• [YOUR ASSIGNMENT] An exact copy of the records is required, minus the pictures they hold.

[Stored items]
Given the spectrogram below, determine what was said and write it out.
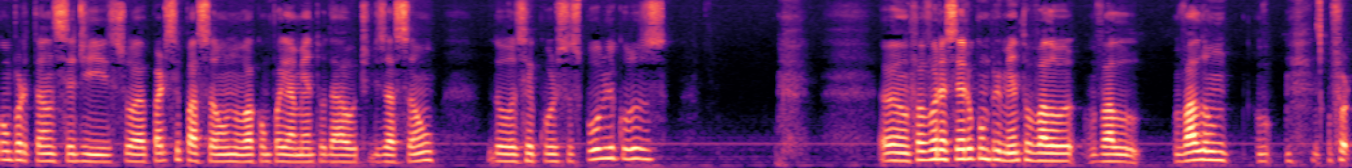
importância de sua participação no acompanhamento da utilização dos recursos públicos, favorecer o cumprimento valo, val, valun, for,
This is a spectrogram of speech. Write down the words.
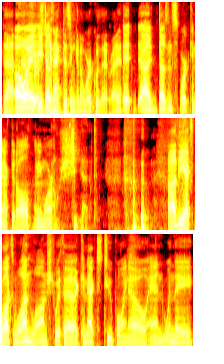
that Oh, that it first does- Kinect isn't going to work with it, right? It uh, doesn't support Kinect at all anymore. oh shit! Uh, the Xbox One launched with a Kinect 2.0, and when they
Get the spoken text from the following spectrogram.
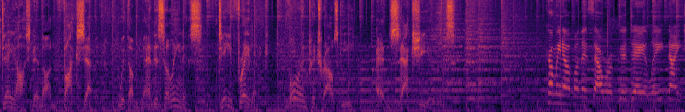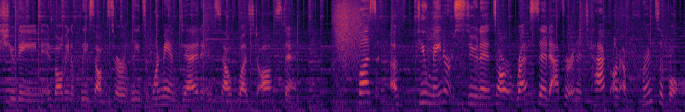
Day Austin on Fox 7 with Amanda Salinas, Dave Froehlich, Lauren Petrowski, and Zach Shields. Coming up on this hour of Good Day, a late night shooting involving a police officer leaves one man dead in southwest Austin. Plus, a few Manor students are arrested after an attack on a principal.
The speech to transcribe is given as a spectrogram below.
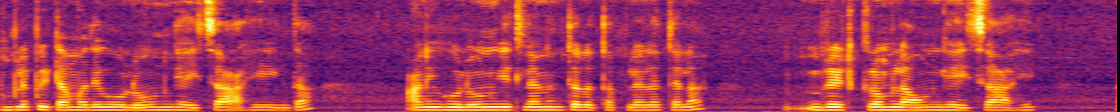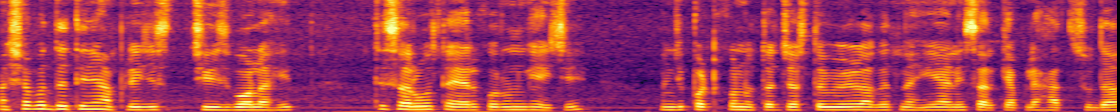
आपल्या पिठामध्ये घोलवून घ्यायचा आहे एकदा. आणि घोलवून घेतल्यानंतर आता आपल्याला त्याला ब्रेड क्रम लावून घ्यायचा आहे. अशा पद्धतीने आपले जे चीज बॉल आहेत ते सर्व तयार करून घ्यायचे. म्हणजे पटकन होतात जास्त वेळ लागत नाही आणि सारखे आपले हातसुद्धा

• [FINISHED EXERCISE]
Given the spectrogram below, determine what was said and write it out.
importância de sua participação no acompanhamento da utilização dos recursos públicos, favorecer o cumprimento valo, val, valun, for,
This is a spectrogram of speech. Write down the words.
that Oh, that it first does- Kinect isn't going to work with it, right? It uh, doesn't support Kinect at all anymore. oh shit! Uh, the Xbox One launched with a Kinect 2.0, and when they
Get the spoken text from the following spectrogram.
Day Austin on Fox 7 with Amanda Salinas, Dave Froehlich, Lauren Petrowski, and Zach Shields. Coming up on this hour of Good Day, a late night shooting involving a police officer leaves one man dead in southwest Austin. Plus, a few Manor students are arrested after an attack on a principal.
The speech to transcribe is given as a spectrogram below.
आपल्या पिठामध्ये घोलवून घ्यायचा आहे एकदा. आणि घोलवून घेतल्यानंतर आता आपल्याला त्याला ब्रेड क्रम लावून घ्यायचा आहे. अशा पद्धतीने आपले जे चीज बॉल आहेत ते सर्व तयार करून घ्यायचे. म्हणजे पटकन होतात जास्त वेळ लागत नाही आणि सारखे आपले हातसुद्धा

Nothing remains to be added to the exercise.